No preview · Article · Feb 2010 · Journal of Pharmacological Sciences

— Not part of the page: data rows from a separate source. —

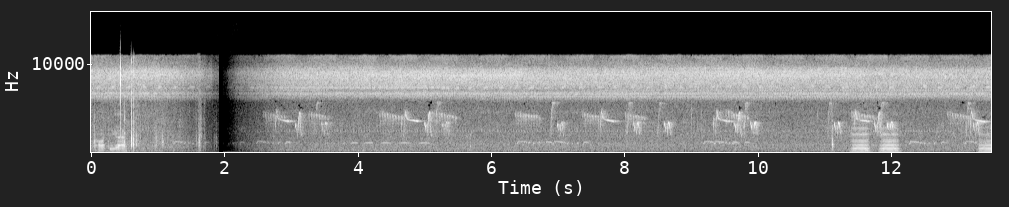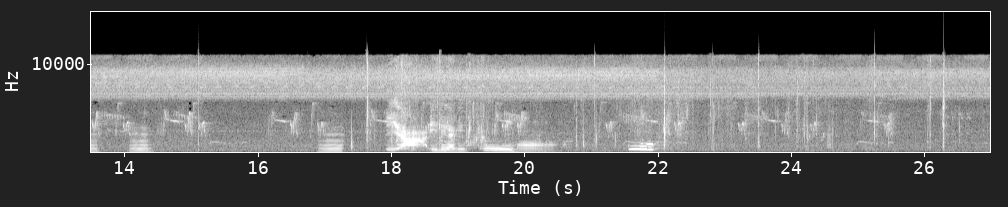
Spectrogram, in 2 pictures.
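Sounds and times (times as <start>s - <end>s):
insects droning: 0.0s - 26.9s
lower arching bird calls: 11.1s - 22.5s.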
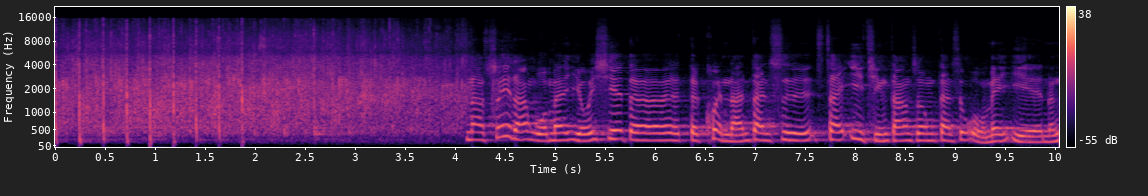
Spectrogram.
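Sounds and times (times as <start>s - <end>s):
audience applauding: 0.0s - 4.4s
speech: 4.1s - 10.0s.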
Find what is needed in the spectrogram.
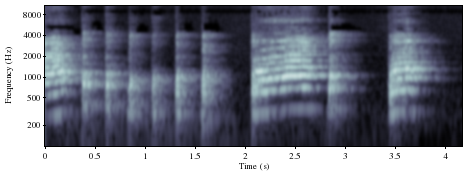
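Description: A man imitating a hen's clucking with his voice: a rising call, then a quick run of short clucks, about four a second, then two longer drawn-out calls.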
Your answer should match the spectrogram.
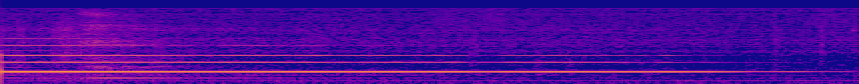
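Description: Solo concert flute holding one long note, slurred up from the note before. It fades away near the end.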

[Show abstract][Hide abstract] ABSTRACT: Acetylcholine (ACh) is known to be a key neurotransmitter in the central and peripheral nervous systems, but it is also produced in a variety of non-neuronal tissues and cells, including lymphocytes, placenta, amniotic membrane, vascular endothelial cells, keratinocytes, and epithelial cells in the digestive and respiratory tracts. To investigate contribution made by the high-affinity choline transporter (CHT1) to ACh synthesis in both cholinergic neurons and nonneuronal cells, we transfected rat CHT1 cDNA into NIH3T3ChAT cells, a mouse fibroblast line expressing mouse choline acetyltransferase (ChAT), to establish the NIH3T3ChAT 112-1 cell line, which stably expresses both CHT1 and ChAT. NIH3T3ChAT 112-1 cells showed increased binding of the CHT1 inhibitor [(3)H]hemicholinium-3 (HC-3) and greater [(3)H]choline uptake and ACh synthesis than NIH3T3ChAT 103-1 cells, a CHT1-negative control cell line. HC-3 significantly inhibited ACh synthesis in NIH3T3ChAT 112-1 cells but did not affect synthesis in NIH3T3ChAT 103-1 cells. ACh synthesis in NIH3T3ChAT 112-1 cells was also reduced by amiloride, an inhibitor of organic cation transporters (OCTs) involved in low-affinity choline uptake, and by procaine and lidocaine, two local anesthetics that inhibit plasma membrane phospholipid metabolism. These results suggest that CHT1 plays a key role in ACh synthesis in NIH3T3ChAT 112-1 cells and that choline taken up by OCTs or derived from the plasma membrane is also utilized for ACh synthesis in both cholinergic neurons and nonneuronal cholinergic cells, such as lymphocytes.
No preview · Article · Oct 2009 · Journal of Neuroscience Research